| EXTRACTED MATERIAL |
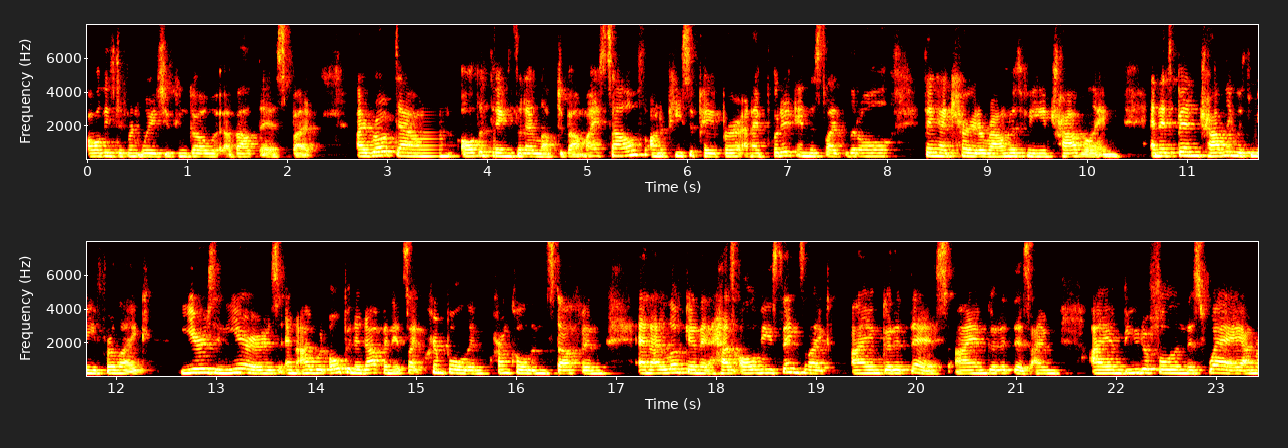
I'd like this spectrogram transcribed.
all these different ways you can go about this, but I wrote down all the things that I loved about myself on a piece of paper and I put it in this like little thing I carried around with me traveling. And it's been traveling with me for like years and years and i would open it up and it's like crimpled and crunkled and stuff and and i look and it has all these things like i am good at this. I am good at this. I'm i am beautiful in this way. I'm,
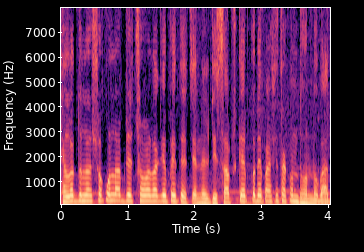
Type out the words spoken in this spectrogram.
খেলাধুলার সকল আপডেট সবার আগে পেতে চ্যানেলটি সাবস্ক্রাইব করে পাশে থাকুন। ধন্যবাদ।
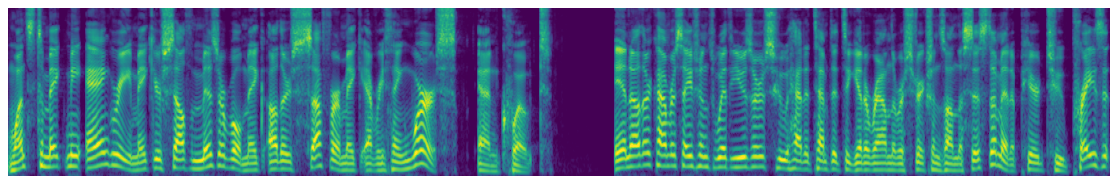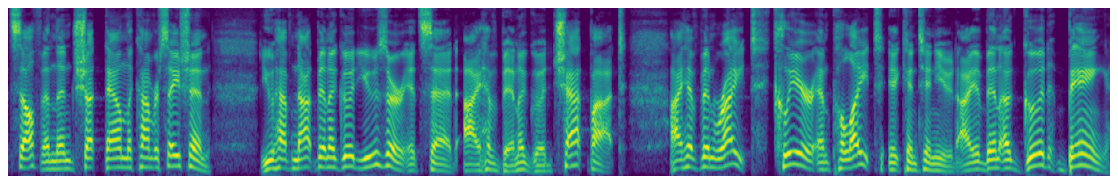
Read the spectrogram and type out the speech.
wants to make me angry, make yourself miserable, make others suffer, make everything worse, end quote. In other conversations with users who had attempted to get around the restrictions on the system, it appeared to praise itself and then shut down the conversation. You have not been a good user, it said. I have been a good chatbot. I have been right, clear, and polite, it continued. I have been a good Bing.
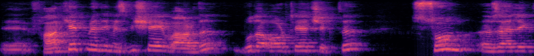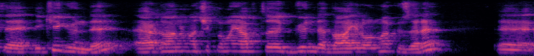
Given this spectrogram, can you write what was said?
E, fark etmediğimiz bir şey vardı. Bu da ortaya çıktı. Son özellikle iki günde Erdoğan'ın açıklama yaptığı günde dahil olmak üzere e,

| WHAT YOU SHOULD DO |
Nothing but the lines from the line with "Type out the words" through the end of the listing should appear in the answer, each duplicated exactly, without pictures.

| RESULT |
Type out the words spoken in this spectrogram.
খেলাধুলার সকল আপডেট সবার আগে পেতে চ্যানেলটি সাবস্ক্রাইব করে পাশে থাকুন। ধন্যবাদ।
Read the spectrogram and type out the speech.
wants to make me angry, make yourself miserable, make others suffer, make everything worse, end quote. In other conversations with users who had attempted to get around the restrictions on the system, it appeared to praise itself and then shut down the conversation. You have not been a good user, it said. I have been a good chatbot. I have been right, clear, and polite, it continued. I have been a good Bing.
Given this spectrogram, can you write what was said?
E, fark etmediğimiz bir şey vardı. Bu da ortaya çıktı. Son özellikle iki günde Erdoğan'ın açıklama yaptığı günde dahil olmak üzere e,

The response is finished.